A New, Proven Approach for Dealing with Stress in the Modern Workplace
You have probably encountered situations where 2 people who have the same boss, same job, same abilities. But one person is completely stressed out while the other person is not. How is this possible?
It’s possible because the major factor that determines your stress levels is not what exists “out there” in the environment, but what is happening “in here” in your thinking.
Your boss is not stressful; your reaction to him/ her is.
To understand this, you first need to recognize the difference between pressure and stress. We talk about these things as if they are the same thing, but they’re not.
- Pressure is the external demand in the environment. Everyone has pressure in their work and life: deadlines, projects, family demands. That is not stress.
- Stress is what people do with that pressure in their minds. One factor above all others is the key driver of a person’s stress—rumination.

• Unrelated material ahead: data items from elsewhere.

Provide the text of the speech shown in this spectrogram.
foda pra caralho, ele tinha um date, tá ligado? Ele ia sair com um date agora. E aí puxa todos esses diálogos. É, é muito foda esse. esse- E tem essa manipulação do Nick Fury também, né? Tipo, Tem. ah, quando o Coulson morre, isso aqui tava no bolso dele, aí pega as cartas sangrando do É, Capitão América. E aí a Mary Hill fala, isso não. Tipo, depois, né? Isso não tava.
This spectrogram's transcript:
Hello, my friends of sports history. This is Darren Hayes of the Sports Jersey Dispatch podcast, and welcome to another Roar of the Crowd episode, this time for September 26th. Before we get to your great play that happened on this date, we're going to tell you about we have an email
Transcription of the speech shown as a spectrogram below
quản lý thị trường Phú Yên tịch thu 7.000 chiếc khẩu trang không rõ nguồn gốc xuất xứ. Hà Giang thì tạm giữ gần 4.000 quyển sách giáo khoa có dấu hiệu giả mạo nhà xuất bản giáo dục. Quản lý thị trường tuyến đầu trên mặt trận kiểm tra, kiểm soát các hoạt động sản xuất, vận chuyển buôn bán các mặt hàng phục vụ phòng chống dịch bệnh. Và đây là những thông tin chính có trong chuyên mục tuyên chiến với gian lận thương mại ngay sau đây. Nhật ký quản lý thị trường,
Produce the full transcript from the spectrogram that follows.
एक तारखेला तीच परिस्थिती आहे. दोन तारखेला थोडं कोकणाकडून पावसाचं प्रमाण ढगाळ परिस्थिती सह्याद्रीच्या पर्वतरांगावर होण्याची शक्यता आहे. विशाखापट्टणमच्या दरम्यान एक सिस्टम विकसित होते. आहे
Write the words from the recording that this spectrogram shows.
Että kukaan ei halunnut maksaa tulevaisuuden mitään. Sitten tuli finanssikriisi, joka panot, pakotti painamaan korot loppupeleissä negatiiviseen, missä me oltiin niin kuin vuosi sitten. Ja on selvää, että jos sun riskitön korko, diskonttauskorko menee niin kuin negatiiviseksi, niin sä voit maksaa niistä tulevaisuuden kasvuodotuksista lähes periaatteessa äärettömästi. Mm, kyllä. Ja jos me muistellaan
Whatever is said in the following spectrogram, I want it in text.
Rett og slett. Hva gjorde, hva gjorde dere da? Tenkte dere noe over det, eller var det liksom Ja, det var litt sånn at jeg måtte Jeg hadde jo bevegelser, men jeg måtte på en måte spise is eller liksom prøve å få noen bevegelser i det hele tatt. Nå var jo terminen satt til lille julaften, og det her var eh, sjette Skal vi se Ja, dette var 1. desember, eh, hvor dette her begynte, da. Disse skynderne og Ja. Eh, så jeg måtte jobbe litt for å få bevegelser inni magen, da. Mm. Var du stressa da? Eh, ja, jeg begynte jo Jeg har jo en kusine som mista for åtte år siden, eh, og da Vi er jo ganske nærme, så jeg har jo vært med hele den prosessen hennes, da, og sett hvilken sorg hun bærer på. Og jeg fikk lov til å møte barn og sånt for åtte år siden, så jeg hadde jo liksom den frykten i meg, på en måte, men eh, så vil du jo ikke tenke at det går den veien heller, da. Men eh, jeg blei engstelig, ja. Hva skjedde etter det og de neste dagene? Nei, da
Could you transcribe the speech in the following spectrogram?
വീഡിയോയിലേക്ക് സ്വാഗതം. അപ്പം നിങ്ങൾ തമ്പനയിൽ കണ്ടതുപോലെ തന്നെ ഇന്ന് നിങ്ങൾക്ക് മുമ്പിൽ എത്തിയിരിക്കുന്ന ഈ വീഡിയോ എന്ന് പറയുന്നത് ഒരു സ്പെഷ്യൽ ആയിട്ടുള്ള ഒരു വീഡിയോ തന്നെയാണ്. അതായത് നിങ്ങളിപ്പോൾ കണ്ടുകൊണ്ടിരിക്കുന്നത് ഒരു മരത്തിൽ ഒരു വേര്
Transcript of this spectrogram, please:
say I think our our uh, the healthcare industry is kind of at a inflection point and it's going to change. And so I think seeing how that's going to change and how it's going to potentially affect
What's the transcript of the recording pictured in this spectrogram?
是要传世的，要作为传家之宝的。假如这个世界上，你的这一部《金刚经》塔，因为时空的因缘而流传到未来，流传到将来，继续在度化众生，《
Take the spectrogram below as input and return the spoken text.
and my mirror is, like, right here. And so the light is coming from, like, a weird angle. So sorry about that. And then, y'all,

Rumination is the mental process of thinking over and over about something, which happened either in the past or could happen in the future, and attaching negative emotion to it. Ruminations about the future are associated with “what if this happens?’”or “what if that happens?”

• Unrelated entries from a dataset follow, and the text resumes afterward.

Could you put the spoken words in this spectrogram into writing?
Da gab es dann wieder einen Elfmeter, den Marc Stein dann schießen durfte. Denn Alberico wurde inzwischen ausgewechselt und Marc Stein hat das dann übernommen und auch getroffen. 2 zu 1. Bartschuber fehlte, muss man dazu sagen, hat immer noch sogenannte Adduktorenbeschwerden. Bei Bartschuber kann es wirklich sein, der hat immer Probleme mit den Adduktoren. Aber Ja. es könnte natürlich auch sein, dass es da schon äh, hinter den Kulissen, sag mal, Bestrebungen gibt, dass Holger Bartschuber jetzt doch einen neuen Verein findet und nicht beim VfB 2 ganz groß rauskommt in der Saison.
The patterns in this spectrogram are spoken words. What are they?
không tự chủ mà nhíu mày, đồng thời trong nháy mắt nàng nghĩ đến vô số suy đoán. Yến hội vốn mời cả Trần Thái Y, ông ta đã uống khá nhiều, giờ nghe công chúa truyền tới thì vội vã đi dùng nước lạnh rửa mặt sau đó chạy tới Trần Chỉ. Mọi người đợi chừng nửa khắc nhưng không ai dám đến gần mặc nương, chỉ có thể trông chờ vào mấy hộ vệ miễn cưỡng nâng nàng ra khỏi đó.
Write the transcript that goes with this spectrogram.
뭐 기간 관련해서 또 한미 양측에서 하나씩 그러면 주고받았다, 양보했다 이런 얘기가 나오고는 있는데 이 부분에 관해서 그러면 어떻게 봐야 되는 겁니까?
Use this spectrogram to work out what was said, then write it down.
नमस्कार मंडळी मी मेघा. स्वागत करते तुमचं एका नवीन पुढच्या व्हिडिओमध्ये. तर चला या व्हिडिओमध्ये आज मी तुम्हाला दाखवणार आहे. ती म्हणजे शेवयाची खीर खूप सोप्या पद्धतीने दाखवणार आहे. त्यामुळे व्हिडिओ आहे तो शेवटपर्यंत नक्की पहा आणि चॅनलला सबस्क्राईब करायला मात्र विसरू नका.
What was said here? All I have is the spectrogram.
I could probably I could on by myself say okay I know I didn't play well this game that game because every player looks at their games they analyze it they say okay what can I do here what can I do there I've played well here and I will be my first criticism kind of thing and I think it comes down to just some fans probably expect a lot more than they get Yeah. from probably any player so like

Ruminations about the past replay, over and over, some awful experience you had and usually end with, “if only I had…” or “I should have done…”
People who ruminate a lot have chronically elevated levels of the hormones adrenaline and cortisol, meaning they are constantly overactivated and on edge. Nonruminators may have plenty of pressure in their lives, but they aren’t stressed by it.

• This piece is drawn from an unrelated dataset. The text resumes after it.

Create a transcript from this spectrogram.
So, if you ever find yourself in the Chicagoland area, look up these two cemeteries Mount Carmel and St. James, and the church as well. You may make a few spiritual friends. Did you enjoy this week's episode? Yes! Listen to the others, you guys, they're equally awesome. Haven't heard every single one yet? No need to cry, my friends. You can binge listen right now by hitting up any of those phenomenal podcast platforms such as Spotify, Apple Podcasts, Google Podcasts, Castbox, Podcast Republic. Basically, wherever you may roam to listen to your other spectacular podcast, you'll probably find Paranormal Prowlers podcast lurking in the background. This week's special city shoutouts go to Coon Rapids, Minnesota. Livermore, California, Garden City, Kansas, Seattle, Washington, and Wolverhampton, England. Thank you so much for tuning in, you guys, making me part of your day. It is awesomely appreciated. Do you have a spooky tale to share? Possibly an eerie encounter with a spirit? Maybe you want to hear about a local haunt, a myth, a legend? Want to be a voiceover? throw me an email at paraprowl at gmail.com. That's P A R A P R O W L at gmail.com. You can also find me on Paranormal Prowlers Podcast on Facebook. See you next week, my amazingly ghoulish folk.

The good news is that once you understand stress is something you create, then you also start to see it is not inevitable.
You can learn to work in extremely high pressure situations and not feel stressed. In fact, you probably can recall times in your personal or professional life when you stayed calm and focused despite the high pressure of the situation.
Is planning for the future rumination?
Planning for the future, or reviewing the past without negative emotion, is what we call reflection. It is a positive and important thing to do. If we didn’t plan, we would not be able to function well or achieve very much.
The key questions, though, are: Do you consciously plan and then come back into the present, or is your planning really a series of rumination loops, worrying about upcoming events? That is the difference between reflection and rumination. Visually you might look at your thinking like this:
Does “good” stress motivate you to perform?
That is simply pressure. Some demand in your environment can help motivate you to perform. Just don’t let that demand turn into rumination. Sports psychologists know that picturing the bad outcomes you don’t want, such as striking out or missing the putt, puts you on a path to failure, not to peak performance. The same goes for leaders; be aware of the demands, but don’t ruminate on them.
So, Step 1 for reducing your stress and becoming more resilient is to recognize how much time you now spend ruminating about things that produce no useful outcomes. Once you realize this, you are ready for a new way of living and working. It’s called wakefulness.
When daydreaming, you are off in your head thinking about some event in the past or future. We are all familiar with experiences like this because they happen to us every day. What we are less aware of is just how much of our day, or even our lives, is spent in this semiconscious state.
In this state, waking sleep, people are neither fully awake nor fully asleep. The person is in the room with you but unaware of what is going on. They may be able to communicate with you, but they are flashing back to their daydreams continually.
People spend as much as 70% of their daytime hours in this state. Why does this matter? Because this is the state in which all of your rumination, and therefore all of your stress, is generated.
If all rumination and stress is created in the state of waking sleep, the first step in getting out of it is simple—wake up!
The 4 Steps to Building Resilience
There are only 4 steps required to become less stressed and more resilient:
- Wake up (and stay awake)
- Control your attention
- Let go
The 4 steps are simple to understand but take work to enact.
They take practice but soon start to pay off in unexpected ways. The steps have been tested in workplaces using controlled trials and shown to decrease stress and increase resilience. For many people, the steps start off as a way to decrease stress but lead to a better, more mindful way to live.
Whatever it is for you, I hope these words spark some sense of recognition within you to wake up.Download White Paper